**To do:** Write the records out again exactly, leaving no images in.
>>>
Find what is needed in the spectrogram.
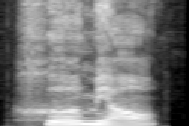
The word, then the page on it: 禾苗: hé miáo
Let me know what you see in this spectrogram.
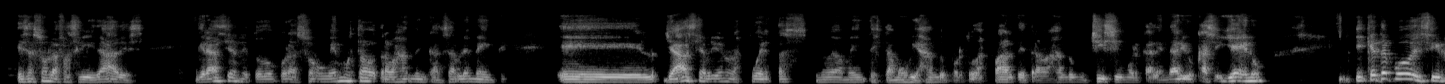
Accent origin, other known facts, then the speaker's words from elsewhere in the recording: Dominican Republic; estar en mi país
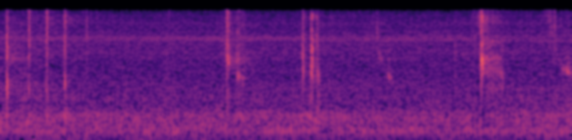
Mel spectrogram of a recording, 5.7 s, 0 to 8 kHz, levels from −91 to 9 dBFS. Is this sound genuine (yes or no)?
no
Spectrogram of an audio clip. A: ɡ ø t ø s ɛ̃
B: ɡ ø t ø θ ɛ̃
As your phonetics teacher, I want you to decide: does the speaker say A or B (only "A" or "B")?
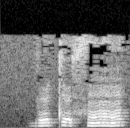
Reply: A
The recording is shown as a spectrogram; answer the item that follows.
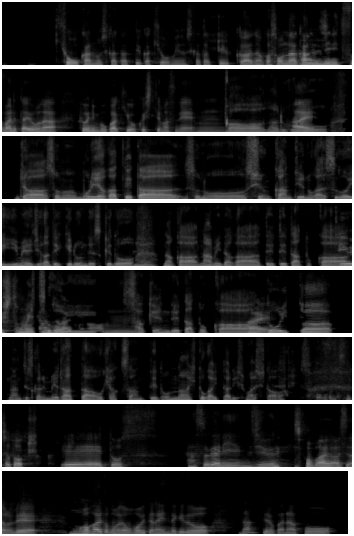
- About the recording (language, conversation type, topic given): Japanese, podcast, ライブで心を動かされた経験はありますか？
- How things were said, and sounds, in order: other background noise; laughing while speaking: "じゅうねん 以上前の話なので"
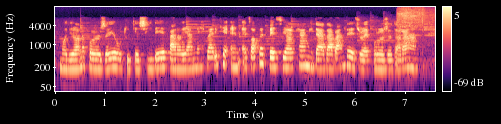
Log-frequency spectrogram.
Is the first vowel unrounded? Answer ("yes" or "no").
no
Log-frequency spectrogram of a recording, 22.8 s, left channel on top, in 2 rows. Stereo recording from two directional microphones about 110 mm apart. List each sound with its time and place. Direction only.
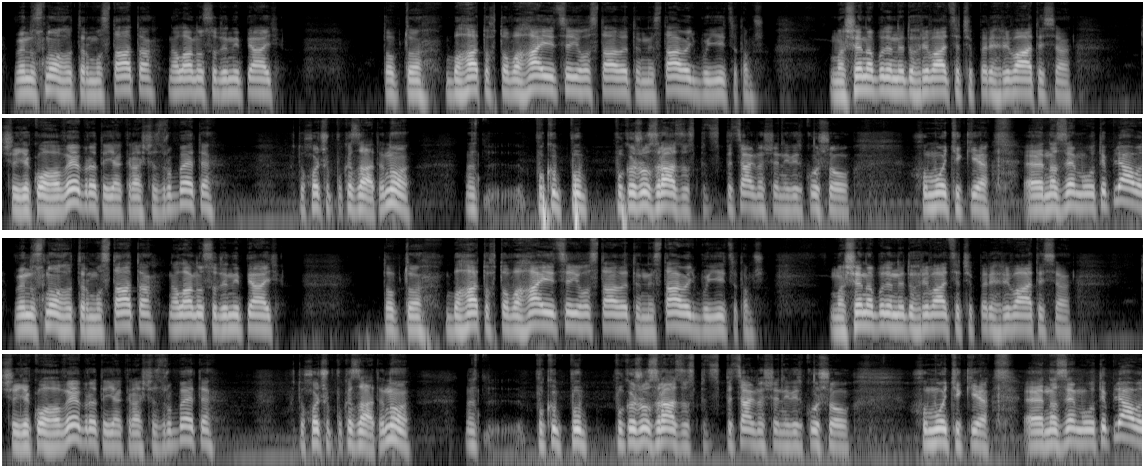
0.1 s speech: 25° left (ahead or behind); by 2.8 s 10° left (ahead or behind)
4.0 s speech: 40° left (ahead or behind)
8.3 s a man's voice: 65° left (ahead or behind)
11.3 s speech: 45° left (ahead or behind)
14.0 s a sound: 15° left (ahead or behind)
14.7 s speech: 40° left (ahead or behind)
18.3 s speech: 20° left (ahead or behind)
21.2 s speech: 45° left (ahead or behind)
22.2 s speech: 35° left (ahead or behind)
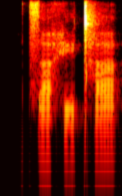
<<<
**Response below:**
Find what is needed in the spectrogram.
The word, then the page on it: 禾苗: hé miáo
Let me know what you see in this spectrogram.
Accent origin, other known facts, then the speaker's words from elsewhere in the recording: Dominican Republic; estar en mi país
Mel spectrogram of a recording, 5.7 s, 0 to 8 kHz, levels from −91 to 9 dBFS. Is this sound genuine (yes or no)?
no
Spectrogram of an audio clip. A: ɡ ø t ø s ɛ̃
B: ɡ ø t ø θ ɛ̃
As your phonetics teacher, I want you to decide: does the speaker say A or B (only "A" or "B")?
Reply: A
The recording is shown as a spectrogram; answer the item that follows.
- About the recording (language, conversation type, topic given): Japanese, podcast, ライブで心を動かされた経験はありますか？
- How things were said, and sounds, in order: other background noise; laughing while speaking: "じゅうねん 以上前の話なので"
Log-frequency spectrogram.
Is the first vowel unrounded? Answer ("yes" or "no").
no
Log-frequency spectrogram of a recording, 22.8 s, left channel on top, in 2 rows. Stereo recording from two directional microphones about 110 mm apart. List each sound with its time and place. Direction only.
0.1 s speech: 25° left (ahead or behind); by 2.8 s 10° left (ahead or behind)
4.0 s speech: 40° left (ahead or behind)
8.3 s a man's voice: 65° left (ahead or behind)
11.3 s speech: 45° left (ahead or behind)
14.0 s a sound: 15° left (ahead or behind)
14.7 s speech: 40° left (ahead or behind)
18.3 s speech: 20° left (ahead or behind)
21.2 s speech: 45° left (ahead or behind)
22.2 s speech: 35° left (ahead or behind)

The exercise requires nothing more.